How did Mozambique manage to hide more than $2b in debts from the IMF?

It’s common knowledge that most developing states have data problems. But even with those priors, the revelation that Mozambique managed to hide more than $2b in undisclosed debts from the IMF for almost three years is cause for pause.

According to the FT:

Details of the previously undisclosed loans — which add about the equivalent of 10 per cent of gross domestic product to the government’s known debt burden — emerged after the “tuna” bond was restructured last month.

Of the two previously undisclosed loans confirmed last week, the first was for $622m to a state-owned company, Proindicus. The second, to another unidentified state company, was valued at more than $500m, a person familiar with the matter said.

Credit Suisse, the Swiss bank, and Russia’s VTB bank, both of which arranged the sale of the tuna bond, provided the undisclosed loans, the IMF said.

Basically Mozambique borrowed a lot of money ostensibly to set up a state-run tuna fishing company but ended up spending nearly all the money on military speed boats.

Borrowing so much money to spend on the military seems like a really REALLY bad idea.

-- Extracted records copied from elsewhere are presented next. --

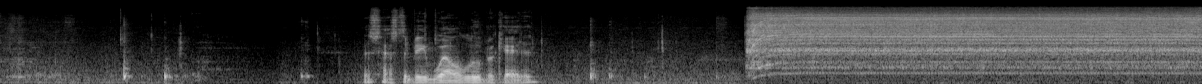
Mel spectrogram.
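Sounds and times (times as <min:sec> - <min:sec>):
electric drill whining: 0:07.4 - 0:12.0.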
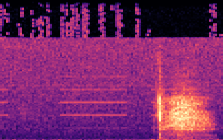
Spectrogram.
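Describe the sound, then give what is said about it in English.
A single short, shrill electronic alarm-clock burst cuts in toward the end after quiet, harsh and bright, lasting about half a second, with no talking. “If, like most people, you wake up to the sound of a screeching alarm clock, you've been shocked out of your sleep, you're not ready for the day ahead”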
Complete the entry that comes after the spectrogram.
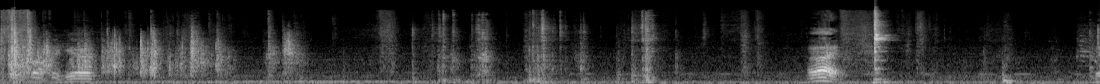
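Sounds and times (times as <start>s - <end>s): rustling film: 0.0s - 4.3s.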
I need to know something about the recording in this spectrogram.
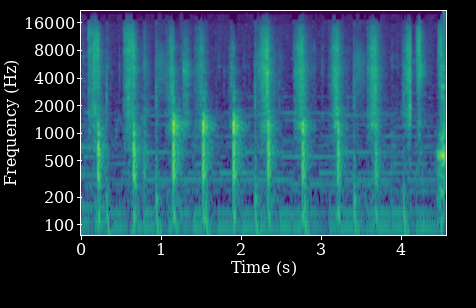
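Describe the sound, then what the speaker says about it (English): A knife thinly shaves cabbage for a Lebanese-style salad, making about a dozen crisp, evenly spaced slicing thuds against a cutting board, close and clear. "we're gonna slice it so pretty much it's gonna be shaved"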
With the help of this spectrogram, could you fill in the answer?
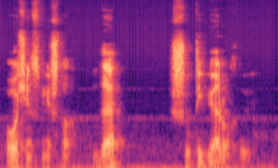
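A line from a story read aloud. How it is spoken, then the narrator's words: Gloomy. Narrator (Russian): мрачно сказал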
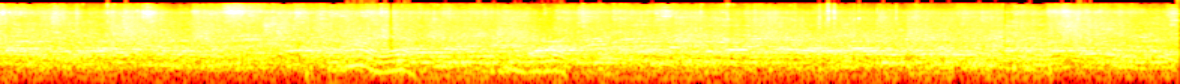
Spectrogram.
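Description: A large crowd of men and women chatters loudly all around.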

Also, how did the IMF miss this for so long?

Public Finance is hard.

More on this here.